#### [Task instructions]
Everything from the line with "There's speech in" to the end of the data is to be retyped exactly, and nothing else.

#### [Data for this exercise]
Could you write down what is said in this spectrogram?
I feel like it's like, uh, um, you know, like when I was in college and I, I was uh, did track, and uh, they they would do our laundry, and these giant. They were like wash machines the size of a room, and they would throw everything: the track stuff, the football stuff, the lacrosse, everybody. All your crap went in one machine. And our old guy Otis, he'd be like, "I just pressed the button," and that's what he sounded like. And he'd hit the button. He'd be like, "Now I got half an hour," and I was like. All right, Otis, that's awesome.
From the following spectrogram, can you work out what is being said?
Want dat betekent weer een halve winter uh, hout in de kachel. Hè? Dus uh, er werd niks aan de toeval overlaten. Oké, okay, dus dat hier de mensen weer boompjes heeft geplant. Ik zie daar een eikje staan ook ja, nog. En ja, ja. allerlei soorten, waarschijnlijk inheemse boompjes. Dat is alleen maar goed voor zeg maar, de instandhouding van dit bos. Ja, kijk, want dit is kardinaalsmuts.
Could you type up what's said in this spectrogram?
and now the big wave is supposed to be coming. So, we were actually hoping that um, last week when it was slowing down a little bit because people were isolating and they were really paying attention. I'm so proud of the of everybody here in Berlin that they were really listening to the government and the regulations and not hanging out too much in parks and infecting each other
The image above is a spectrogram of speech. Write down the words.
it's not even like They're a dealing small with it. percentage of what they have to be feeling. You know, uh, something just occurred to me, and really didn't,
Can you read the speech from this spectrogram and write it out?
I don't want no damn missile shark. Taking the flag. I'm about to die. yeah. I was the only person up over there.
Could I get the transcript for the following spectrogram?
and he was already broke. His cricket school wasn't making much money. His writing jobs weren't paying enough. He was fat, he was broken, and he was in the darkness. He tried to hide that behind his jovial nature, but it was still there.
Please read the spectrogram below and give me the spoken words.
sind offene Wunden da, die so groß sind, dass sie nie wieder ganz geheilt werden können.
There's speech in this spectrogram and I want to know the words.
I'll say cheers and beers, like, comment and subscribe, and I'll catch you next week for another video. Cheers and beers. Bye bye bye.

#### [Reply]
There's speech in this spectrogram and I want to know the words.
I'll say cheers and beers, like, comment and subscribe, and I'll catch you next week for another video. Cheers and beers. Bye bye bye.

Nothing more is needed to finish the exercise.